FAI is the opposite scenario to hip dysplasia. Again, the abnormality can originate from either the acetabulum or femoral head, or a combination of both . Acetabular abnormality is dubbed pincer impingement, and refers to excess coverage of the femoral head by the acetabulum. Cam impingement refers to abnormal shape of the femoral head and neck junction, with decreased offset (difference in diameters) between the femoral head and neck. This can lead to abnormal forces and loading between the femoral head/neck junction and the rim of the acetabulum, even when the hip is taken through a normal range of motion . Monazzam et al.  performed CT review on 225 patients age 2–19 years and found that (1) the prevalence of cam and pincer morphology is similar in adolescent and adult populations, and (2) this morphology occurs as early as age ten and 12, respectively, in this cohort.
Hip Labral Tears
Labral tears may be a source of hip pain either in isolation or in association with other injuries, such as damage to adjacent cartilage or inflammation of the surrounding muscles and tendons. Multiple types of sensory nerves and free nerve endings have been identified within the labrum, including pain receptors . Therefore, even in the absence of other abnormalities, a labral tear can cause hip pain.
More commonly, the labral tear is seen in conjunction with other insults. Harris et al.  noted that chondral wear and labral tears in the hip often occur in the same location. Although there are no definitive studies demonstrating that labral tears result in hip arthritis, there are several basic science studies [16, 27] demonstrating that labral tears lead to increased strain within the articular cartilage. In theory, this could lead to degeneration of the joint and resulting arthritis, but further studies are necessary to demonstrate a true causative relationship.

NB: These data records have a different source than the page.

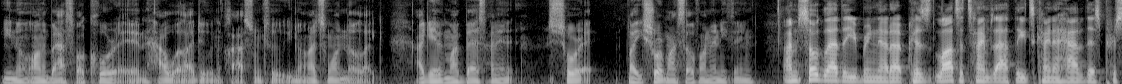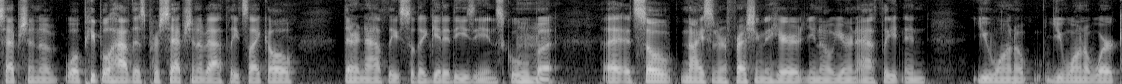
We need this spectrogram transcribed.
you know on the basketball court and how well I do in the classroom too. You know, I just want to know like I gave it my best. I didn't short like short myself on anything. I'm so glad that you bring that up because lots of times athletes kind of have this perception of, well, people have this perception of athletes like, oh, they're an athlete, so they get it easy in school. Mhm. But uh, it's so nice and refreshing to hear, you know, you're an athlete and you want to you want to work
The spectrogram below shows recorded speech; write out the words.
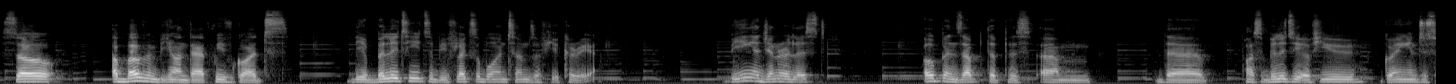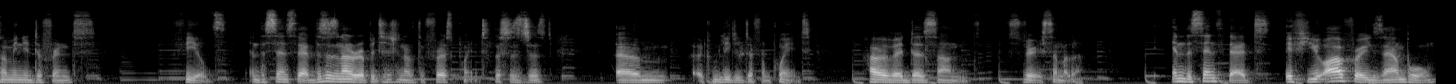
so above and beyond that, we've got the ability to be flexible in terms of your career. Being a generalist opens up the um, the possibility of you going into so many different fields in the sense that this is not a repetition of the first point. This is just um, a completely different point. However, it does sound very similar in the sense that if you are, for example,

Labral tears may also lead to micro-instability within the hip. Crawford et al.  demonstrated that a labral tear decreased the force required to distract the hip by 60%. The micro-instability resulting from a labral tear may cause the other stabilizing structures around the hip, specifically the surrounding musculature, to overcompensate, resulting in injuries.
Though a relative rarity, young dancers are at risk for stress reaction and stress fracture of the femoral neck . These injuries occur when the bone is subjected to repeated abnormal stresses, and the risk is increased in females with amenorrhea . Thus, young dancers engaging in intensive dance training, who may also have altered eating habits and poor nutrition, are at particular risk.